David C. Rose. The Moral Foundation of Economic Behavior. Oxford University Press. 2011. 269 pages. $40.16.
Economists find it easy to model human actors as rational utility maximizers, evaluating possible decisions in light of their likely outcomes and choosing those options with the most utility-maximizing consequences.
But in The Moral Foundations of Economic Behavior, David Rose argues that economic development depends on trust, and that trust can only be expected to feature prominently in a particular society when those who live in it understand key moral requirements—in particular, duties that preclude negative conduct.
As Rose notes, people who reason this way may not be particularly good trading partners. If someone assesses her options in each situation and alters her plans as her judgments about the best way to maximize her utility change, she’s unlikely to prove very reliable; she may steal from others or defraud them. And this kind of behavior will tend to dispose others not to want to trade with her. The more widespread a tendency to maximize individual utility is in a given society, the more wary people will be about trading with each other, and the more resources they will likely spend detecting and preventing opportunistic behavior.

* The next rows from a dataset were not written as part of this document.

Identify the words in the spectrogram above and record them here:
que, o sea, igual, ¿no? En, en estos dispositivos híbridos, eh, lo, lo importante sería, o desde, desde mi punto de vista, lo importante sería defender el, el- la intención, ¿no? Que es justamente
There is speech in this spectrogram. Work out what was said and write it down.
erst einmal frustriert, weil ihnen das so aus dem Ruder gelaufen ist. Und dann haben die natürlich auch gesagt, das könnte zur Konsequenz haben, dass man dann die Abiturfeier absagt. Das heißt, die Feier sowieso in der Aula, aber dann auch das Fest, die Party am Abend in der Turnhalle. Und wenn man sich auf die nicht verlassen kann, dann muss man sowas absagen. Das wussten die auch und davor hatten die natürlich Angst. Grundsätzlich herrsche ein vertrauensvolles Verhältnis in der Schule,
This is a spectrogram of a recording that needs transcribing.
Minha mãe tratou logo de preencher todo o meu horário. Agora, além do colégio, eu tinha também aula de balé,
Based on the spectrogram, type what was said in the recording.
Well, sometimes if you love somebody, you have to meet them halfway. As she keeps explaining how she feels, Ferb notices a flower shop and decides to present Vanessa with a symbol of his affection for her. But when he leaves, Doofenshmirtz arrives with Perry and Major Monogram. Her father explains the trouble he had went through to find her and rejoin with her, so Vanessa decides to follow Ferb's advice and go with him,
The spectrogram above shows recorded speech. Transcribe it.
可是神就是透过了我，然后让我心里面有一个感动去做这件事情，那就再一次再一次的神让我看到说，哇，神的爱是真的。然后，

In such a society, the benefits of widespread trade won’t be available. The society will be poor.
Those who are, in the economists’ sense, “rational” won’t be likely to behave as case-by-case maximizers. They may not be concerned about the societal consequences of fostering distrust, but they almost certainly want others to deal with them. And anyone with the reputation of being willing to cheat others is someone with whom others won’t want to trade. The discipline imposed by continuous dealing will thus dispose rational actors, even ones who might be inclined to cheat, to behave reliably.
However, the discipline of continuous dealing can’t make everyone reliable all the time. Frequently, people engaged in trading relationships are strangers, and it’s not always possible for either to be aware of the other’s reputation. And institutional mechanisms designed to require accountability from those who steal and defraud are anything but uniformly effective.

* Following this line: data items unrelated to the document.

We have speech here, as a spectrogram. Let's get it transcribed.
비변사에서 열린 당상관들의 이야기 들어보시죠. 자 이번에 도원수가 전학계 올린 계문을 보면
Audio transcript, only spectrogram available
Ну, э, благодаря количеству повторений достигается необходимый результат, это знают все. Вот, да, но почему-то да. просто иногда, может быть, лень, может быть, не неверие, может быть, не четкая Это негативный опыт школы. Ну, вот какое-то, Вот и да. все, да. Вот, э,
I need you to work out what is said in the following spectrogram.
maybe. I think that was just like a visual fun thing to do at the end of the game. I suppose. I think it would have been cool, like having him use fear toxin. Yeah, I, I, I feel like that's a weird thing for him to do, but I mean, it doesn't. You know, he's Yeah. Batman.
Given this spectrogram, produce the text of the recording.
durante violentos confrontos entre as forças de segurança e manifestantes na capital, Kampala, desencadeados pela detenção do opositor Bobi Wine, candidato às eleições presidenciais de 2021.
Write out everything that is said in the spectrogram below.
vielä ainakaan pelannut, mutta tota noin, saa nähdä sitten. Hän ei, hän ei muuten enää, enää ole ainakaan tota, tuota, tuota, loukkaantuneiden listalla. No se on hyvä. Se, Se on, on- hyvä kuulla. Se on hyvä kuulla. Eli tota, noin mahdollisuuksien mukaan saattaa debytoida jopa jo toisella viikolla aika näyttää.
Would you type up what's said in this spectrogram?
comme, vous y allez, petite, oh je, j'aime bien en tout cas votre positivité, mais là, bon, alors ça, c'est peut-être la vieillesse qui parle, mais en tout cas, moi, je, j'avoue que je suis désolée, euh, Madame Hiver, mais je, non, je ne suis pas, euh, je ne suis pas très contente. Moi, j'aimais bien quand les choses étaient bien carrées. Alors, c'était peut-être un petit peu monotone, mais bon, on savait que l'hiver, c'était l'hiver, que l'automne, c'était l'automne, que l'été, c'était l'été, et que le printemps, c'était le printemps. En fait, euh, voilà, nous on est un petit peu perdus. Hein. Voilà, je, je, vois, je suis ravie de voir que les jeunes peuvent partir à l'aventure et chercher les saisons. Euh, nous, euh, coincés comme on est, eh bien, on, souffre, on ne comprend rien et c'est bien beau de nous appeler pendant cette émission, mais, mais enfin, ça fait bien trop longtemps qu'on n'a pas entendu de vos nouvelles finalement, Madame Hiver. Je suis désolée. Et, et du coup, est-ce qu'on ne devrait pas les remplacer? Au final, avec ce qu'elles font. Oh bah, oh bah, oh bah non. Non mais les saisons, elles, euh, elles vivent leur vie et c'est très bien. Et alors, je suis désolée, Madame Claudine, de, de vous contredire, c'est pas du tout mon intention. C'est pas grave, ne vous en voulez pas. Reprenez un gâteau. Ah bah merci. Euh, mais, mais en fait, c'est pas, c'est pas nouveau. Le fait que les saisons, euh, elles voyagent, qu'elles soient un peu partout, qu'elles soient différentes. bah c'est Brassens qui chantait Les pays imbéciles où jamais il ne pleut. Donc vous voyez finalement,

Rose focuses on a further, even more serious problem: Reputational and similar mechanisms for ensuring good behavior only work when theft and fraud can be effectively detected, but they frequently cannot. People often enjoy what Robert Frank has termed “golden opportunities”—opportunities to take advantage of others with essentially no possibility of detection. These opportunities are particularly likely to arise in connection with open-ended contracts that leave the parties with lots of discretion. One party to such a contract may be able to cheat the other with no realistic possibility of detection: While it may appear to an observer that she’s fulfilling her obligations, she may in fact be taking unfair advantage of her trading partner.
While no one may be able to detect this kind of cheating, the expectation that it might occur is enough to put a damper on people’s expectations. Trust will be inhibited, and thus so will trade—and therefore prosperity. A society can achieve the kind of wealth that widespread trust makes possible only if everyone is committed to being trustworthy even when no one’s watching and even when behaving in an untrustworthy manner won’t lead to perceptible harm to any individual.
To foster prosperity, people need to be moral, not in order to avoid bad consequences, or even in order to achieve good ones on a case-by-case basis. They need to have internalized preferences for trustworthiness—most effectively fostered by culture—that can’t be overridden by the desire to benefit themselves or others in particular situations. They need to think of the duty to be trustworthy as, effectively, absolute. A society in which people reason this way will be able to sustain widespread, persistent trust. Economic relationships among strangers will be possible, social cooperation will flourish, and prosperity will ensue.
Rose is clear that the economist qua economist can’t show that people ought to be moral, or what form moral principles ought to take. But he argues that economists can show that societies in which particular moral principles are widespread will prosper. And I’m inclined to agree: Cooperation among strangers is the foundation of prosperity, widespread trust makes cooperation possible, and a moral—and not merely instrumental—commitment to reliability is a foundation for widespread trust.
There are interesting questions to ask about Rose’s arguments: When does background injustice reduce the duty to be trustworthy? What determines when a putative moral requirement really is a moral requirement? How shall we determine just what open-ended, relational contracts actually require? But, however we resolve these questions, Rose has made a convincing case that a society full of trustworthy people will be effectively positioned to experience the miracle of economic growth.